Maps

Ten Mile Lake is one of the many Minnesota lakes that owes its origin to the last glacier.  Specifically, Ten Mile is a residue of the actions of the Superior lobe of the most recent glacier that covered northeastern Minnesota.  As the glacier retreated, it left many depressions in its wake.  These depressions became filled with water and formed lakes.  One of these depressions created Ten Mile Lake, which may have originated from the gouging and subsequent melting of a huge block of ice.  Clues to the origin of the ice from the Lake Superior area are the Ten Mile agates that are the type found in the Lake Superior basin.

Ten Mile is the third deepest lake in Minnesota, with a maximum depth of 209 feet.  With a surface area of approximately 5,000 acres, it is considered a medium-size lake in Minnesota.  It is a relatively infertile lake, with high water clarity.  Secchi disk readings often top out over 21 feet.  It is classified as an oligotrophic/mesotrophic lake.  Although the main basin overall is very deep, the lake has five shallower bays, which provide excellent habitat for fish and other aquatic animals.

Because of its water clarity, Ten Mile contains abundant aquatic plant life as deep as 30+ feet.  The shallower waters contain many of the fish species common to most central Minnesota lakes (e.g. pike, bass, panfish, walleyes and perch).  The water below the thermocline is well oxygenated.  This allows the presence of a variety of coldwater fish that thrive in deep water, e.g. whitefish, ciscoes, suckers and large pike.  A unique feature of Ten Mile is an enormous population (5-8 million) of dwarf ciscoes (4-5” long) that commonly live from 60-100 feet below the surface in water of about 46o.  In the evening, the ciscoes follow the migration of plankton toward the surface and then become prey for larger game fish.  This rich source of food plays a significant role in the growth of the game fish that prey upon them.

Landmarks

This map was provided by Geoff Cox. Click on the image to view larger map. Please feel free to send me additional landmark information to be included here!

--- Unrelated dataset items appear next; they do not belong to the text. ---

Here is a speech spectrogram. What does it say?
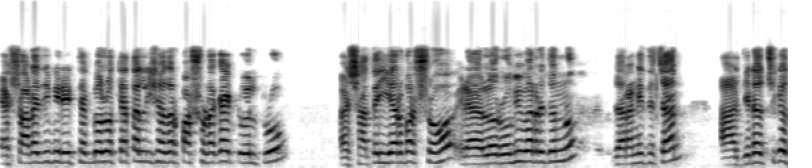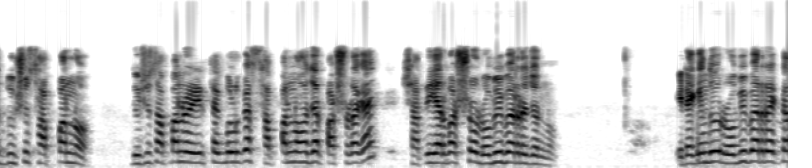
একশো আড়াই জিবি রেট থাকবে হলো তেতাল্লিশ হাজার পাঁচশো টাকায় টুয়েলভ প্রো। আর সাথে ইয়ারবার সহ, এটা হলো রবিবারের জন্য যারা নিতে চান। আর যেটা হচ্ছে গিয়ে দুশো ছাপ্পান্ন দুশো ছাপ্পান্ন রেট থাকবে হলো ছাপ্পান্ন হাজার পাঁচশো টাকায়। সাথে ইয়ারবার সহ রবিবারের জন্য। এটা কিন্তু রবিবারের একটা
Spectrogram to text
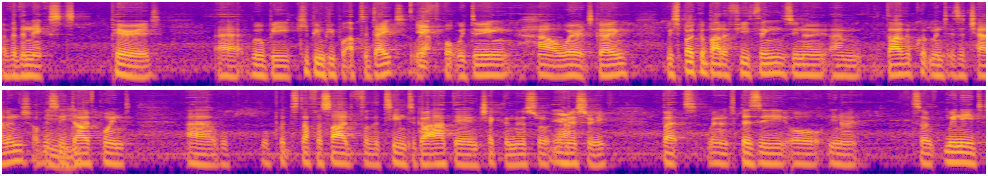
over the next period uh, will be keeping people up to date with Yeah. what we're doing, how, where it's going. We spoke about a few things. You know, um, dive equipment is a challenge. Obviously, Mm-hmm. Dive Point uh, will, will put stuff aside for the team to go out there and check the nursery. Yeah. nursery. But when it's busy, or you know, so we need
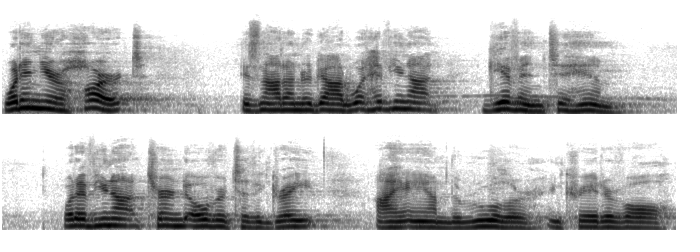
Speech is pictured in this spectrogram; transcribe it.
What in your heart is not under God? What have you not given to Him? What have you not turned over to the great I am, the ruler and creator of all?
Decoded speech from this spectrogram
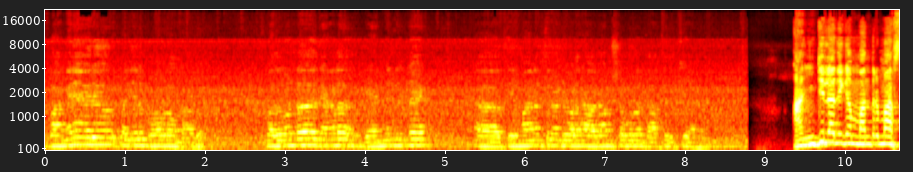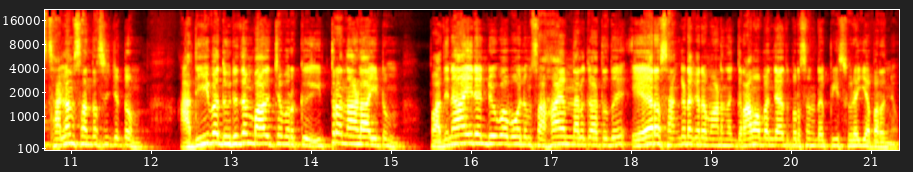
അപ്പോൾ അങ്ങനെ ഒരു വലിയൊരു പ്രോബ്ലം ഉണ്ടാകും. അപ്പോൾ അതുകൊണ്ട് ഞങ്ങൾ ഗവൺമെന്റിന്റെ തീരുമാനത്തിന് വേണ്ടി വളരെ ആകാംക്ഷപൂർവം കാത്തിരിക്കുകയാണ്. അഞ്ചിലധികം മന്ത്രിമാർ സ്ഥലം സന്ദർശിച്ചിട്ടും അതീവ ദുരിതം ബാധിച്ചവർക്ക് ഇത്ര നാളായിട്ടും പതിനായിരം രൂപ പോലും സഹായം നൽകാത്തത് ഏറെ സങ്കടകരമാണെന്ന് ഗ്രാമപഞ്ചായത്ത് പ്രസിഡന്റ് പി സുരയ്യ പറഞ്ഞു.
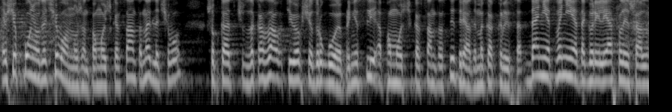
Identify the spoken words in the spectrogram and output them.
Я вообще понял, для чего он нужен, помощник официанта. Знаете, для чего? Чтобы когда ты что-то заказал, тебе вообще другое принесли, а помощник официанта стоит рядом и как крыса. Да нет, вы не это говорили, я слышал.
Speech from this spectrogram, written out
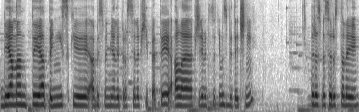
diamanty a penízky, aby jsme měli prostě lepší pety, ale přijde mi to zatím zbytečný protože jsme se dostali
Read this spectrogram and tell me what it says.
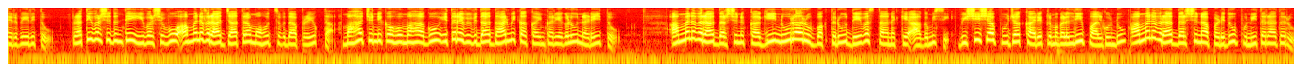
ನೆರವೇರಿತು. ಪ್ರತಿ ವರ್ಷದಂತೆ ಈ ವರ್ಷವೂ ಅಮ್ಮನವರ ಜಾತ್ರಾ ಮಹೋತ್ಸವದ ಪ್ರಯುಕ್ತ ಮಹಾಚುಂಡಿಕ ಹೋಮ ಹಾಗೂ ಇತರೆ ವಿವಿಧ ಧಾರ್ಮಿಕ ಕೈಂಕರ್ಯಗಳು ನಡೆಯಿತು. ಅಮ್ಮನವರ ದರ್ಶನಕ್ಕಾಗಿ ನೂರಾರು ಭಕ್ತರು ದೇವಸ್ಥಾನಕ್ಕೆ ಆಗಮಿಸಿ ವಿಶೇಷ ಪೂಜಾ ಕಾರ್ಯಕ್ರಮಗಳಲ್ಲಿ ಪಾಲ್ಗೊಂಡು ಅಮ್ಮನವರ ದರ್ಶನ ಪಡೆದು ಪುನೀತರಾದರು.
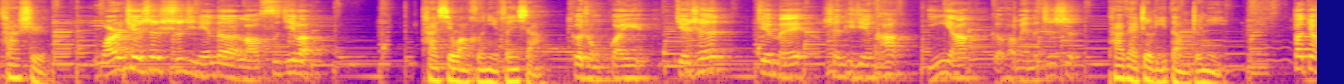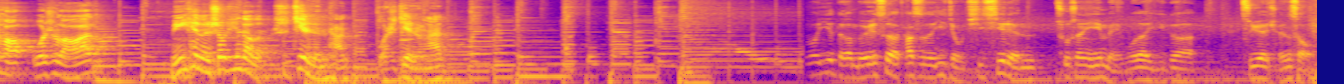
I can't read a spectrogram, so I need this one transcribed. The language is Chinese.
他是玩健身十几年的老司机了，他希望和你分享各种关于健身、健美、身体健康、营养各方面的知识。他在这里等着你。大家好，我是老安，您现在收听到的是健人谈，我是健人安。弗洛伊德·梅威瑟，他是一九七七年出生于美国的一个职业拳手，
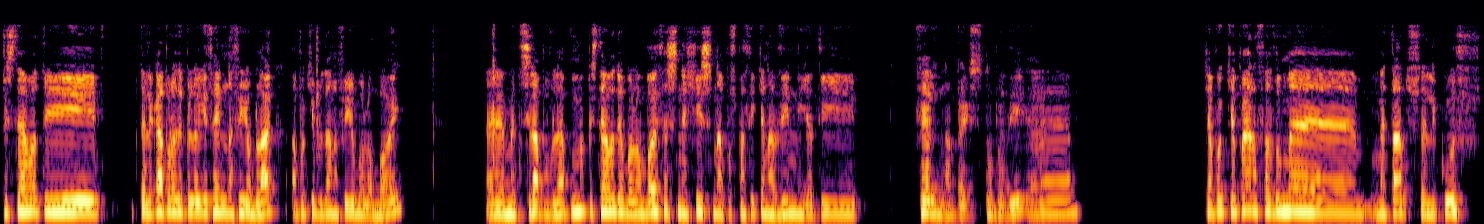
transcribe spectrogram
πιστεύω ότι τελικά πρώτη επιλογή θα είναι να φύγει ο Black από εκεί που ήταν να φύγει ο Μπολομπόη. Ε, με τη σειρά που βλέπουμε. Πιστεύω ότι ο Μπολομπόη θα συνεχίσει να προσπαθεί και να δίνει γιατί θέλει να παίξει το παιδί. Ε, και από εκεί και πέρα θα δούμε μετά τους τελικούς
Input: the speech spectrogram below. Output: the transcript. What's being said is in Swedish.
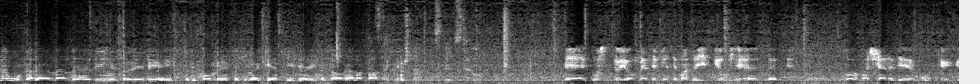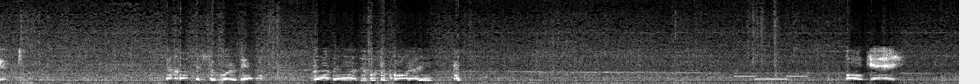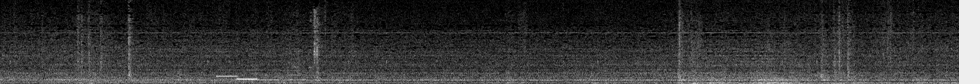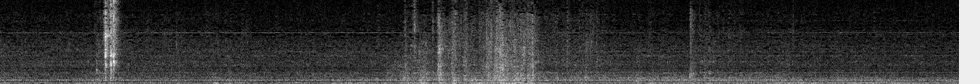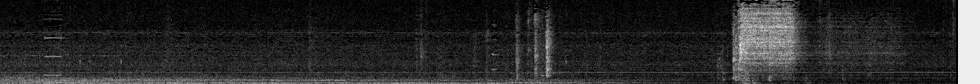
gärna åka där, men eh, det är ingen större idé. För det kommer inte så mycket tidigare i stan i alla fall. Första slutstation. Det är Gusto, ja, men det finns en massa idioter här. man känner det otrygghet. Jag förstår vad du menar. Men eh, du får stå kvar här i...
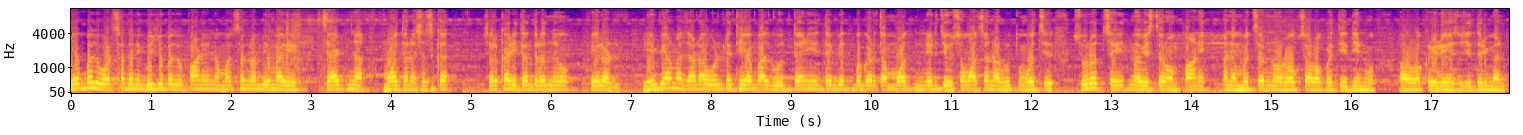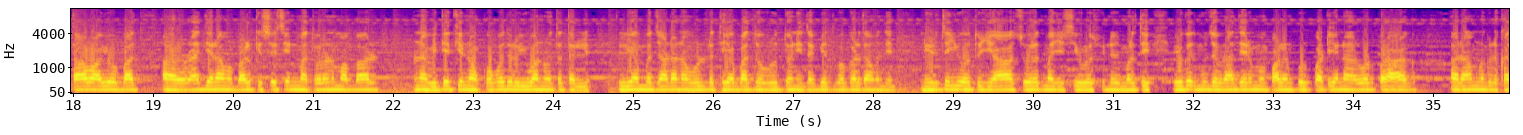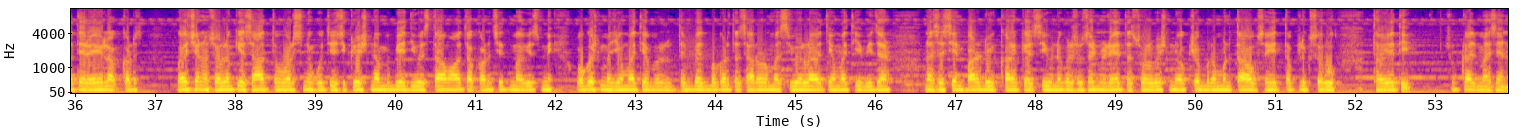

  • Web Cam: Brought to us by Bob Iverson.
  • Agate Beach & Pine Cone Hill: “Agate Beach and Pine Cone Hill are located near the Ducharme(sp?) property and was owned by my Aunt Zelda Johnson until it was sold. We used to hike over there and play on the hill and look for agates on the beach. Yes, at one time you used to be able to walk the shore and not get wet. I found an old bass oreno lure there years ago.” – Steve Helscher
  • Boone Point: “Boone point was named because when my grandfather bought and plotted the land, he sold it to his friends from Boone, IA. This was during the late teens during the 1900’s. … Across from Boone Point was a cabin owned by the Hyde family [currently Bob Crom’s property]. The family sold the Hyde cabin to my Aunt Zelda Johnson in the early ’60s. The cabin was moved across the ice on wooden rollers and placed on Boone Point. It is still in the family and members of the Hyde family still visit Ten Mile.” – Steve Helscher
  • Loufek point: The Loufek’s “bought it from the Caniers who were also from Boone IA.” – Steve Helscher
  • Boy River: “…also known as ‘The Thoroughfare’. My grandparents would use it to go to Hackensack to get groceries.” – Steve Helscher
  • Thomas’s Bay: “Albert Thomas owned a lot of land in that area of Long Bay. Mom used to get eggs, chickens, etc. there when I was growing up. You can still see some of the out buildings up on the hill. I believe the land belongs to the state or the DNR (not really sure). When mom was growing up, and there during the summer, she and her sisters and the Hyde brothers would use the cattle paths for their walks. The cattle always avoided the swamps somehow.” – Steve Helscher